question for Mr Bradshaw

Andre Cloutier

Firestarter. Wicked Firestarter.
as you've displayed as much knowledge as anyone I've spoken to about epoxy construction, do you have any experience with the system 3 products I've seen advertised in Wooden Boat, etc such as silvertip filleting products?
I used system 3 stuff when I built my sons boat cradle and it seemed fine, however I didnt have to fillet as it was strip construction - and i used polyurethane glue for the joints, then set the cloth in epoxy. The glue bonded, sanded and planed really well.
I'm going to knock this together
and as discussed I'll be looking to you for sails; wanted to know if the rumours about mixing filleting material being that bad are true, or marketing hype.
You're an ambitious dude, Andre - better build a three-bay box trailer for your trip to Clayton in March...:p
the mother of invention

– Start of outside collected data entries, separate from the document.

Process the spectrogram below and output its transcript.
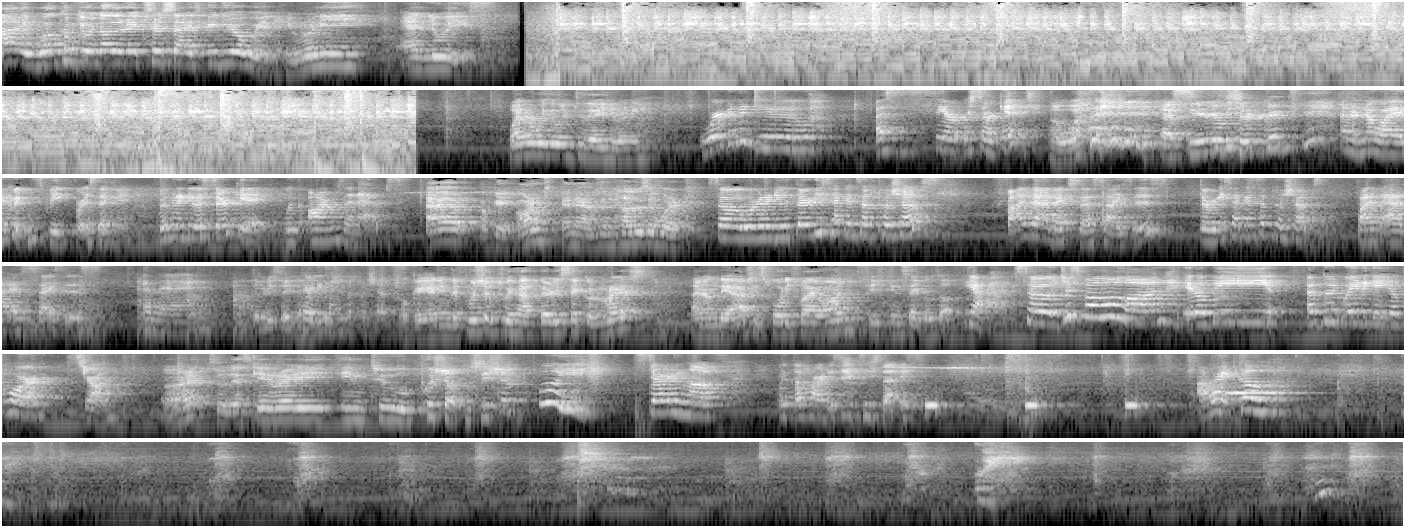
Hi, welcome to another exercise video with Hiruni and Luis. What are we doing today, Hiruni? We're gonna do a cir- circuit. A what? a serial circuit? I don't know why I couldn't speak for a second. We're gonna do a circuit with arms and abs. Uh, okay, arms and abs, and how does it work? So we're gonna do 30 seconds of push-ups, five ab exercises, 30 seconds of push-ups, five ab exercises, and then 30 seconds. 30 of seconds push-ups. of push-ups. Okay, and in the push-ups we have 30 second rest, and on the abs it's 45 on, 15 seconds off. Yeah, so just follow along. It'll be a good way to get your core strong. Alright, so let's get ready into push-up position. Whee! Starting off with the hardest exercise. All right, go.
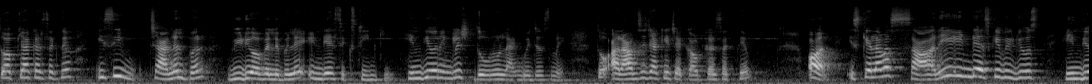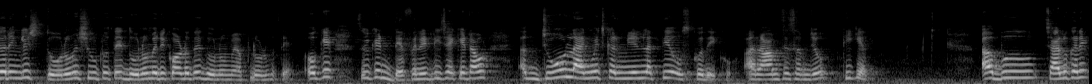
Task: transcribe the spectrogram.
तो आप क्या कर सकते हो? इसी चैनल पर वीडियो अवेलेबल है इंडिया 16 की, हिंदी और इंग्लिश दोनों लैंग्वेजेस में। तो आराम से जाके चेकआउट कर सकते हो। और इसके अलावा सारे इंडियाज़ के वीडियोस हिंदी और इंग्लिश दोनों में शूट होते हैं दोनों में रिकॉर्ड होते हैं दोनों में अपलोड होते हैं okay? So you can definitely check it out अब जो लैंग्वेज कन्वीनियंट लगती है, उसको देखो। आराम से समझो, ठीक है? अब चालू करें।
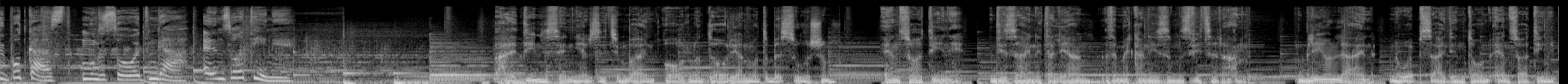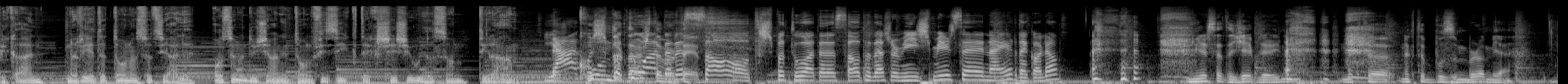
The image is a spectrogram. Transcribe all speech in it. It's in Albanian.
Ky podcast mundësohet nga Enzo Attini. A e dini se njerëzit që mbajnë orë në dorë janë më të besueshëm? Enzo Attini, dizajn italian dhe mekanizëm zviceran. Bli online në website-in tonë enzoattini.al, në rrjetet tona sociale, ose në dyqanin tonë fizik tek sheshi Wilson, Tiranë. Ja, ku shpëtuat edhe sot, shpëtuat edhe sot, të dashur miq, mirë se na erdhe Kolo. Mirë se të gjej Blerina në këtë në këtë buzë mbrëmje.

Dan, save me the trouble and enlarge the cockpit on the 16/30 so I can take one of my kids in a year or two - or should I just strap the infant carrier to the hiking board?:eek:
and dont worry, the trailer is being built with expandability (is that a word? must be the shiraz talking) in mind
Andre, I don't really know much about Syatem3. I've been using West Epoxy ever since it first came out and the Gougeon brothers wrote their book explaining how to use it. I haven't ever had a need to try other brands as it's never failed me and I'm comfortable using it. I know people who use System3, Raka and others and don't remember any serious problems off hand with any of the major brands, but I don't really know much about their systems. I'm also not aware of any evidence that indicates that any one brand is clearly superior to the others and I suggest that people use whichever system they're most comfortable with. The biggest group of boatbuilders around here, by far, are the iceboaters and just about every iceboat in the area, including mine, has it's serious structural parts held together with West Epoxy - due in part to the fact that the Gougeon brothers are hard-core iceboaters as well as soft-water sailors.

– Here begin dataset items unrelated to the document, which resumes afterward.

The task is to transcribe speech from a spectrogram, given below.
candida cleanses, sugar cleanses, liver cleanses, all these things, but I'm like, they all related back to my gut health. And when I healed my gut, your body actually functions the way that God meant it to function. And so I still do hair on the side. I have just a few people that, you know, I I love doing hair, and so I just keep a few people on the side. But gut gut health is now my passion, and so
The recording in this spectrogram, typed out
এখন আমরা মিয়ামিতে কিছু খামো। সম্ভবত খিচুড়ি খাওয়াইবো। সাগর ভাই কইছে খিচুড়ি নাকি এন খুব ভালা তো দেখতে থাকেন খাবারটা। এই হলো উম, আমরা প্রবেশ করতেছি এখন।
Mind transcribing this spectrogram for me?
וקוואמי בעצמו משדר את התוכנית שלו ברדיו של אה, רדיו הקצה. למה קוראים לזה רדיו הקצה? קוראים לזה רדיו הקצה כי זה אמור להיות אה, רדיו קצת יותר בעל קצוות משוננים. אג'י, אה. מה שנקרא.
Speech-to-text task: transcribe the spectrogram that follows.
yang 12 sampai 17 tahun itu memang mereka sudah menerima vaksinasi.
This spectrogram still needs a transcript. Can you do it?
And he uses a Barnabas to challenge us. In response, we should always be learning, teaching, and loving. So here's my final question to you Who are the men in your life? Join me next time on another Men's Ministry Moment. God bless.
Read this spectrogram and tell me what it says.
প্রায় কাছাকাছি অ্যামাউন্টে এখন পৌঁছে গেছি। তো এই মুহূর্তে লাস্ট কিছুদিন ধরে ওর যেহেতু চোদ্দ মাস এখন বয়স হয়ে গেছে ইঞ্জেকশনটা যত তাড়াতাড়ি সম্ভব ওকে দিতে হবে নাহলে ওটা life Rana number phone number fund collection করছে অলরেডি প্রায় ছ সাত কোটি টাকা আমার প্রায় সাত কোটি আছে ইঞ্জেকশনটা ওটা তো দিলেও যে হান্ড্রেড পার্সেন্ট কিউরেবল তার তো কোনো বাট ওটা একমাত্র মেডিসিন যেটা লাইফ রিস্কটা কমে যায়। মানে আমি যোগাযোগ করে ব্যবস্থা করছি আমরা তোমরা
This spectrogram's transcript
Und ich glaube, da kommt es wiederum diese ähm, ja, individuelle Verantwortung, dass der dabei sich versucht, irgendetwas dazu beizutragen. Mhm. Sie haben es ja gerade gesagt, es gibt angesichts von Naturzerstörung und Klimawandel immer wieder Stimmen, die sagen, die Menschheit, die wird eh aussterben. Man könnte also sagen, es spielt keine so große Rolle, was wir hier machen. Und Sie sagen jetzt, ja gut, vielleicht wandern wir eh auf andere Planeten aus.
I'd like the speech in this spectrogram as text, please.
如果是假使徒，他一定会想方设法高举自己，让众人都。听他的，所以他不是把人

Until I find something that I can't do with West, but can do with one of the others, I'm not likely to try them. West may be a bit more expensive than most brands, but resin cost is a pretty minor part of the total outlay of cash and labor when building or re-building a boat, so I don't worry about a few bucks.

For fillets, I use West 405 (normal fillets) or 407 (lighter, though not quite as strong). I usually use fast hardener, a plastic butter or cool-whip tub and a chunk of scrap cedar strip or the little black mixing sticks that West sells (great product for a lot of different uses around the shop and house, get some). I squirt the resin and hardener into the tub, mix then well, dump in spoonfulls of the filler, stir slowly at first to keep from creating a cloud of flying dust and continue until it's all nicely mixed. I will usually do a small test batch to figure just how many scoops of filler it takes to make a compound that will hold it's shape as it hardens and not sag and start flowing fifteen minutes after you apply it, but I can't remember ever having any any kind of serious mixing problems with any of the fillers. I suspect that anyone claiming that filleting compound is difficult to mix is more interested in marketing than the truth.

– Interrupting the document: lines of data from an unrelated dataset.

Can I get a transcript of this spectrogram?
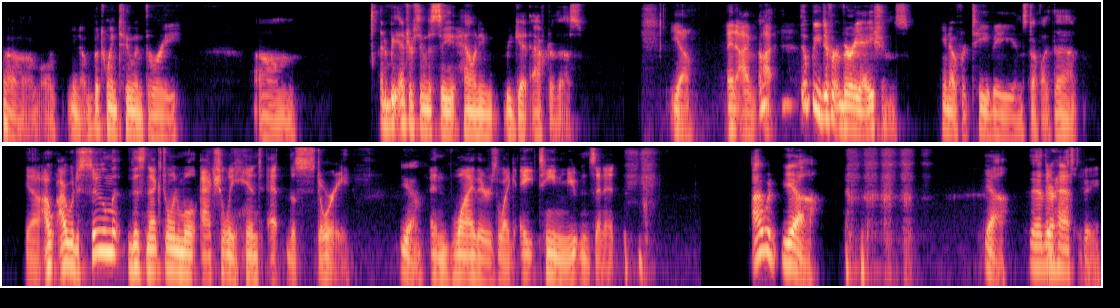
um, or you know between two and three. Um, it'll be interesting to see how many we get after this. Yeah, and I've I mean, there'll be different variations, you know, for TV and stuff like that. Yeah, I, I would assume this next one will actually hint at the story. Yeah. And why there's like 18 mutants in it. I would, yeah. yeah. There, there has to be.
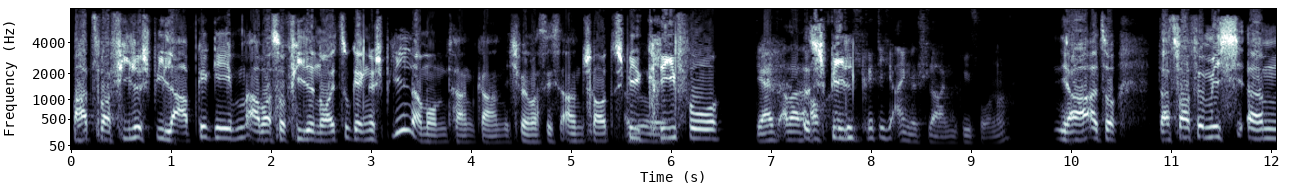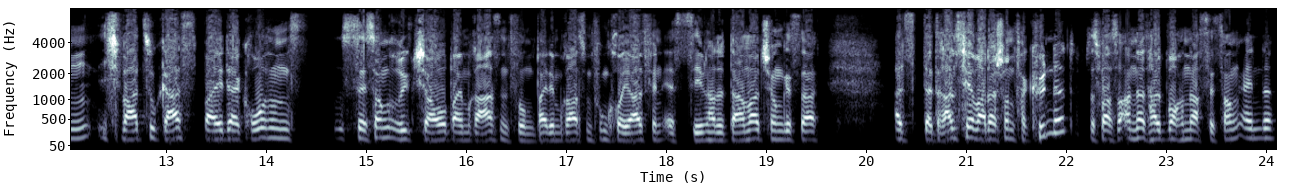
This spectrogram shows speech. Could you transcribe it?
Man hat zwar viele Spiele abgegeben, aber so viele Neuzugänge spielen da momentan gar nicht, wenn man sich anschaut. Das spielt also, Grifo. Der hat aber auch spielt, richtig, richtig eingeschlagen, Grifo, ne? Ja, also das war für mich, ähm, ich war zu Gast bei der großen Saisonrückschau beim Rasenfunk, bei dem Rasenfunk Royal für den SC und hatte damals schon gesagt, als der Transfer war da schon verkündet, das war so anderthalb Wochen nach Saisonende.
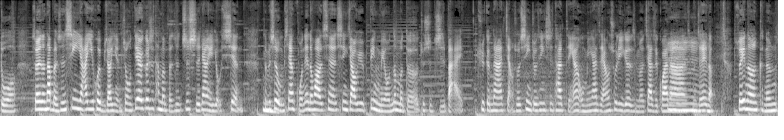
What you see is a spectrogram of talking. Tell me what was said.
多，所以呢，她本身性压抑会比较严重。第二个是他们本身知识量也有限，特别是我们现在国内的话，现在性教育并没有那么的就是直白。去跟大家讲说性究竟是它怎样，我们应该怎样树立一个什么价值观啊，嗯什么之类的。所以呢，可能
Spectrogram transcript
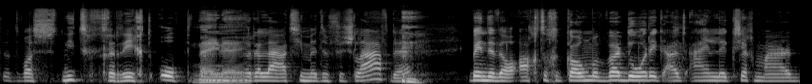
dat was niet gericht op Nee, een nee. relatie met een verslaafde. ik ben er wel achter gekomen waardoor ik uiteindelijk zeg maar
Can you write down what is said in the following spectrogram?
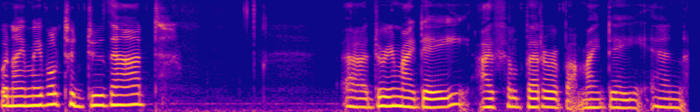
When I'm able to do that uh, during my day, I feel better about my day, and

It can't hurt to buy a bit of anything being marketed as a great filler to try it out and see if it indeed does have some properties that make it work better, but I am not aware of a big need for such a product. The vast majority of epoxy related problems are caused by builders simply failing to follow the directions given, or inexperienced builders who ignore the designers specifications and decide to monkey around with the layup schedule. It's usually a matter of builders trying to cut weight by substituting materials and not knowing that their drastically cutting strength and durability in the process. I think that if you just follow the directions that come with any of the common brands you should do fine. The brand that's easiest to obtain when you run out part way through a job may be the best one to go with.
Thanks Todd.
That answers a bunch of questions, and i kind of figured if there was a terrific need for such a product it wouldnt have taken so long to be developed and marketed. I suppose it also would prevent one from mixing to their own liking, and tailoring the composition the way you'd want it. By the way I stand in awe of iceboaters; a buddy and I scared ourselves silly with an Icesurfer one winter years ago during our windsurfing craze. How many years ago? lets just say I had a Wayler and he had a HiFly and leave it at that....